At that point I couldn’t even imagine transition or living as me, much less begin to plan for it. Nothing could prepare me for what was to come. It was joyous, terrifying, exciting, confusing and awkward – all at the same time. I found comfort knowing that it was like a car alarm had been going off in my head for my entire life and I was finally making a conscious effort to silence it. The farther I progressed, the more I realized that I was on the right track, that I could actually silence it.
By the time I was ready to share my hidden self with others my need for authenticity was greater than my sense of terror. So I did it. I came out. To my wife, my son, my family, my work, my friends; it was harder than I ever imagined. I was acutely aware that once I came out I couldn’t un-come out, so regardless of what happened next my life from that point on was profoundly changed. I had absolute faith that life after could be better than life before.

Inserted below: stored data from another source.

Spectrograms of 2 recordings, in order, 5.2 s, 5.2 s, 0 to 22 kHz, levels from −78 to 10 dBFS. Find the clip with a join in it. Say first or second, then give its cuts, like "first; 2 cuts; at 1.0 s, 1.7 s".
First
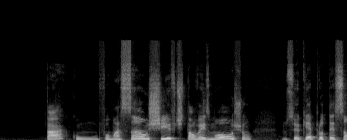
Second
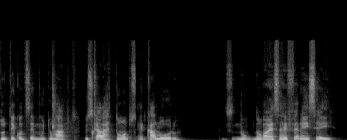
second; 3 cuts; at 1.2 s, 2.0 s, 3.9 s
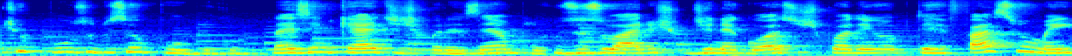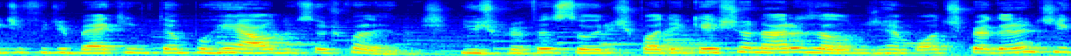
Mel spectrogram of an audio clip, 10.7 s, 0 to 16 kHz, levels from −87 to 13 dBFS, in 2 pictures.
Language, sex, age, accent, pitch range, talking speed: Portuguese, female, 10-29, Brazilian, 225-265 Hz, 185 wpm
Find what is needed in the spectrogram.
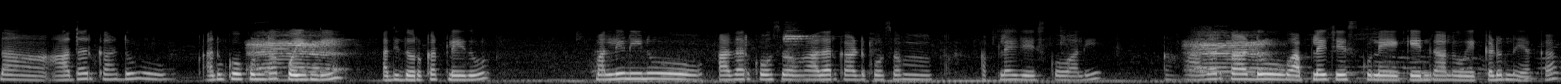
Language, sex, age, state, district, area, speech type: Telugu, female, 30-45, Telangana, Warangal, rural, spontaneous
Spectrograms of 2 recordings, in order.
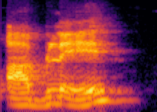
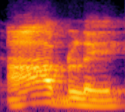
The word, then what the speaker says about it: hablé: If you said hable instead of hablé, it would mean something completely different.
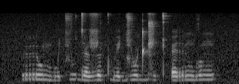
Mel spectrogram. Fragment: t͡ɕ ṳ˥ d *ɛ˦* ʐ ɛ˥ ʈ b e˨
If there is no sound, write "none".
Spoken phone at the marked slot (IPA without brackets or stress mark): ɛ˨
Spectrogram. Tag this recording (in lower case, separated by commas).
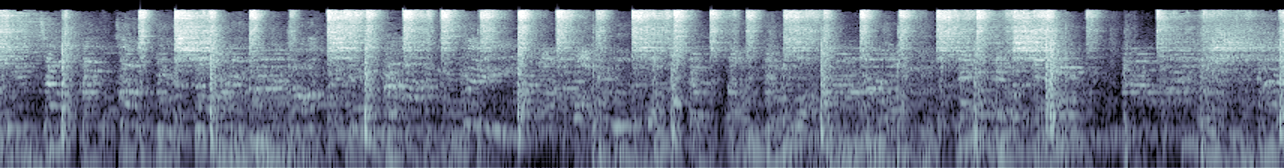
rimshot, drum kit, drum, snare drum, percussion, bass drum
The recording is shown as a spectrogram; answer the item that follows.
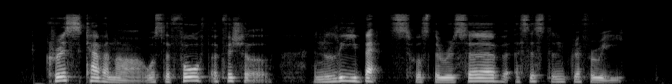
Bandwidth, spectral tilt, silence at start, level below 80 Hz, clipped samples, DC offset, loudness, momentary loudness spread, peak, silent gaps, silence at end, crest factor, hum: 11.5 kHz; -6 dB/octave; 0.5 s; -62 dBFS; under 0.1%; under 0.1%; -23 LUFS; 12 LU; -2 dBFS; none; 0.5 s; 20 dB; none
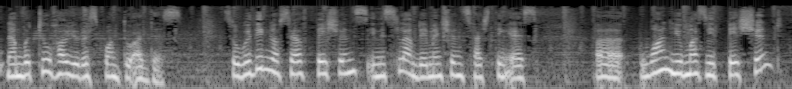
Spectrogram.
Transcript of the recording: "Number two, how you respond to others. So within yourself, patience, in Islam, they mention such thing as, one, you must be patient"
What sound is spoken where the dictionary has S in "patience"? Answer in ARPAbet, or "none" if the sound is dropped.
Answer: S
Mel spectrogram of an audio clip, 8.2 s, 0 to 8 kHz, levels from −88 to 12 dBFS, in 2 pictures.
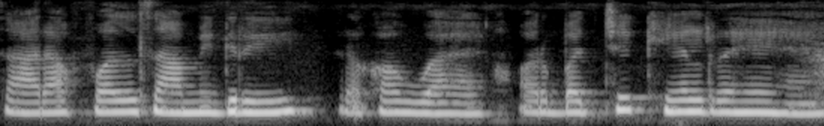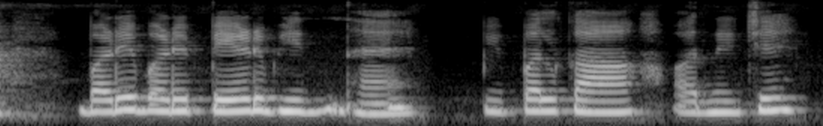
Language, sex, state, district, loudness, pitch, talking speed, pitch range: Hindi, female, Jharkhand, Palamu, -15 LUFS, 235 Hz, 145 wpm, 225-250 Hz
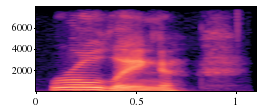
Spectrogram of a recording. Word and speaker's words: Rowling: I'm going to do my mistress of correction thing, and it is pronounced rolling, like bowling.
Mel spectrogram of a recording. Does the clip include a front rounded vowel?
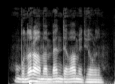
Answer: no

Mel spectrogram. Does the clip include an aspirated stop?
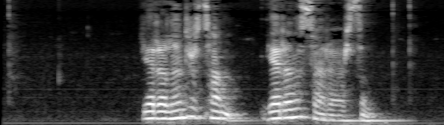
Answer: no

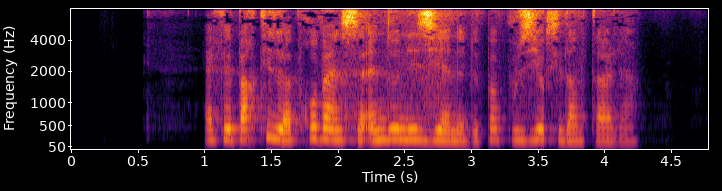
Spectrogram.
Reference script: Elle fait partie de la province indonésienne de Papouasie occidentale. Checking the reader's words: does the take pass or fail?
pass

Reactions were immediate and intense. My marriage collapsed. My son didn’t want to see me. I was rejected at work to the point I moved away to start a new life as generations before me attempted to do. I was truly, truly alone for the first time in my life, a story that many of us know all too well. But after the initial shock started to wear off things began to even out. A new normal settled into my life. A new, better me emerged from the debris of my old life and started to move on. That car alarm in my head had faded to silence, and has been silent ever since.
That was almost 20 years ago. Life since then has never been all Rainbows and Unicorns but I never expected it would be. It has settled into a comfortable groove that’s far more satisfying and comfortable than my old life ever was. I have a career I enjoy. Relationships with my family, my son, and my dearest friends are deeper and more fulfilling than I could have imagined. My comfort moving through the world as the real me is unconstrained and natural. In short - my faith and patience have been rewarded to a level I could never have imagined when facing those early decisions. I am keenly aware of my many blessings, and that it all started with Faith.
The concept that “I have always been a woman” has never resonated with me either. I’ve certainly always been aware of the prominent female presence in my psyche. My earliest coping mechanisms involved envisioning that there were two distinct people inhabiting this body, fighting for it. One was unquestionably male and the other was unquestionably female. The only question was whether or not I could give the female part of me permission to exist outside the deep, dark dungeons of my mind. Over time, the harder I tried to prevent it the harder she pushed back. Eventually I became dark and angry over the gradual realization that it would never go away. The pathway to peace for me wasn’t to consider killing myself – it was to find a way to come to peace within myself, which I’ve done. Over time I have come to embrace the unique opportunity to incorporate both my selves into a harmonious whole.
So am I happy? Yes, I am. I am truly, deeply, profoundly, authentically happy being this unique, generally well-balanced, sometimes self-actualized person I have come to be. Perhaps recognition of that happiness has become keener over the years as the difficulties from those tumultuous times have faded in the rear view mirror of my life. Regardless – the goal has been clear to me all along. Happiness was the goal, and goal acieved.
The goal for me has never been merely to survive. And, by that measure, I’m finally truly living..... One day at a time.